Microsoft continued its push to establish .NET as a standard platform when it joined with Hewlett-Packard, IBM, BEA Systems, Oracle, Accenture, Fujitsu, Intel, and SAP AG to form the Web Services Interoperability Organization (WSIO). The vendors hope to extend interoperability by defining the use of XML, SOAP, Web Services Description Language (WSDL), and Universal Description Discovery and Integration (UDDI). The consortium plans to develop test plans to ensure that software developers' programs will communicate with the .NET Framework.
An Unsure Market
Creating applications that share data and resources is not new. The Electronic Data Interchange (EDI) represents an early effort to establish that type of transparency. EDI allowed companies to share data by establishing forms-handling and data format standards. Unfortunately, most companies found EDI was too problematic and expensive to adopt. It was difficult to get companies to implement changes, and in some cases, the standards did not support all the functions that companies needed to share.
Microsoft .NET and the web services market face a similar challenge. Many IT managers like the concept, but development projects remain testing grounds. Within the web services market, it also remains unclear whether IT managers and software developers will adopt Java 2 Enterprise Edition (J2EE) from Sun or if they will migrate to Microsoft .NET. Microsoft enjoys an edge with the installed base of Windows software and its applications suites, but it must overcome some hurdles before it can define the web services market. In an effort to address the Java market, Microsoft also released Jump, which converts Java applications to Microsoft .NET applications. Some observers note that this implies that Microsoft is more interested in Windows platform development as opposed to offering true interoperability.
The concepts of interoperability and platform independence intrigue IT managers. Microsoft .NET promotes this independence through its .NET Framework, and this component would need to reside on each workstation. Microsoft already released CE .Net, a scaled-down OS for hand-held devices, and the .NET Framework is reportedly being ported to Unix and Macintosh OS X systems. Some IT managers view Microsoft .NET as an extension of the company's effort to control the desktop. Microsoft already owns the dominant market position with its Windows operating software, but some IT managers prefer a more open solution that gives them the ability to customize and distribute software without paying license fees. Sun ONE will appeal more to those IT managers.

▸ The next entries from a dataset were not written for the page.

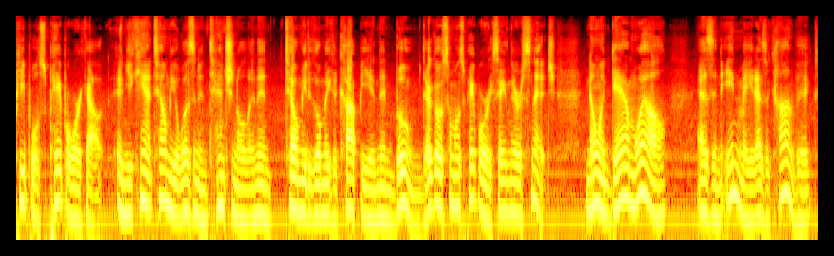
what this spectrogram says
people's paperwork out and you can't tell me it wasn't intentional and then tell me to go make a copy and then boom there goes someone's paperwork saying they're a snitch. Knowing damn well as an inmate as a convict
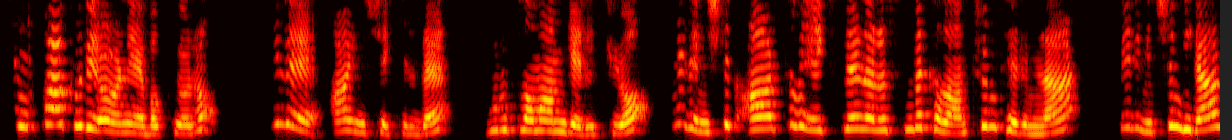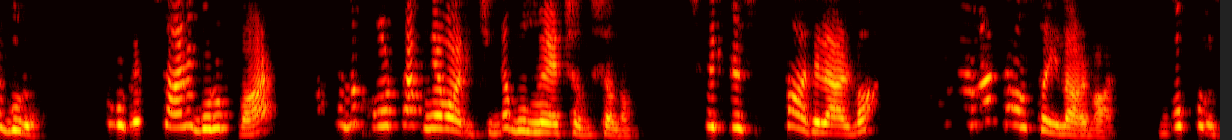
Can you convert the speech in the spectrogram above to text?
Şimdi farklı bir örneğe bakıyorum. Yine aynı şekilde gruplamam gerekiyor. Ne demiştik? Artı ve eksilerin arasında kalan tüm terimler benim için birer grup. Burada üç tane grup var. Bakalım ortak ne var içinde bulmaya çalışalım. Şimdi üst ifadeler var. Hemen tam sayılar var. 9,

Further, many companies worry about the security implications of allowing software agents to access data and launch applications. To achieve this, the data and the programs will need to identify themselves across the network, which potentially opens the applications and data to unauthorized users. The vendors respond aggressively when researchers identify potential problems, but it seems as though several holes exist in the programs. This will limit IT managers' and software developers' enthusiasm for the new technology.
Microsoft and other vendors will continue to invest heavily in developing web services products. Tools will emerge, and the underlying structures used to create interoperability between applications and devices will evolve. However, the vendors will need to demonstrate concrete benefits before IT managers invest the time necessary to convert to a new concept.

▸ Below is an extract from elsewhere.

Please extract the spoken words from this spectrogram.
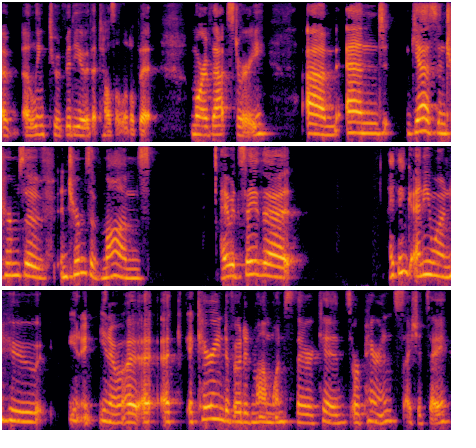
a, a link to a video that tells a little bit more of that story. Um, and yes, in terms of in terms of moms, I would say that I think anyone who you know, you know, a, a, a caring, devoted mom wants their kids or parents, I should say,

Now is the time for IT managers to study web services and launch appropriate pilot projects to gain hands-on knowledge. That way, they will be ready to respond realistically when the information rules change.
Gerald Williams is President of Advanced Information Concepts, Inc., a Technology content company. Over his long career in technology, which began in 1977, he has held the positions of Editor-in-Chief of Data Decisions/Datapro PC Communications, Editorial Director of National Software Testing Laboratories (NSTL) and Executive Editor of all Datapro Publications, among others.
Complete index to CrossNodes Briefings